- _EXERCISE INSTRUCTIONS_: From the listing below, output only the lines starting at the line that has "Mel spectrogram of" and ending at the line that has "Pitch, talking speed, loudness, syllable", exactly as they appear, ends included.

- _PROVIDED INFORMATION_:
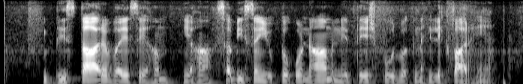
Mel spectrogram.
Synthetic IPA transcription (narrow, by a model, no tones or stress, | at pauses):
bɪst̪aːɾʋɐseɦɐmjɐɦãsɐbʱisɐ̃jʊk̚t̪õkonaːmnɪɾd̪eːʃpuːɾʋəknɐɦĩlɪkʰpaːɾɐɦeɦɛ̰̃ː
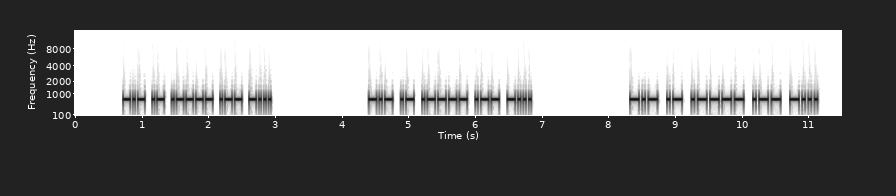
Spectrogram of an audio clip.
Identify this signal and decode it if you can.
Morse code, heard as a keyed tone, about 31 wpm, 700 Hz. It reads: KA1WB KA1WB KA1WB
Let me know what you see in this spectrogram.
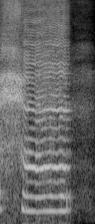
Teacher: ہا middle throat سے، اس کی بھی آواز جو ہے رگڑ کر آتی ہے اور منٹ کی فیلنگ آتی ہے، ایئر جو ہے وہ باہر کو تھرو ہوتی ہے۔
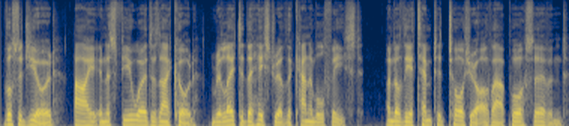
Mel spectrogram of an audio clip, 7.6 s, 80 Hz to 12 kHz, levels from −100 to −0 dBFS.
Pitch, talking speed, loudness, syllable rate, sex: 100 Hz, 205 wpm, -19 LUFS, 5.7 syllables/s, male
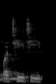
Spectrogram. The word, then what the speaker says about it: Waititi: I always say his last name wrong. Taika Waititi? Waititi, thank you.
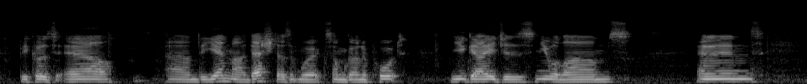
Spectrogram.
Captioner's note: none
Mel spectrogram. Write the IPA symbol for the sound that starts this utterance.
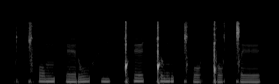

- _RESULT FOR THIS EXERCISE_:
Mel spectrogram of an audio clip, 7.6 s, 80 Hz to 12 kHz, levels from −100 to −0 dBFS.
Pitch, talking speed, loudness, syllable rate, sex: 100 Hz, 205 wpm, -19 LUFS, 5.7 syllables/s, male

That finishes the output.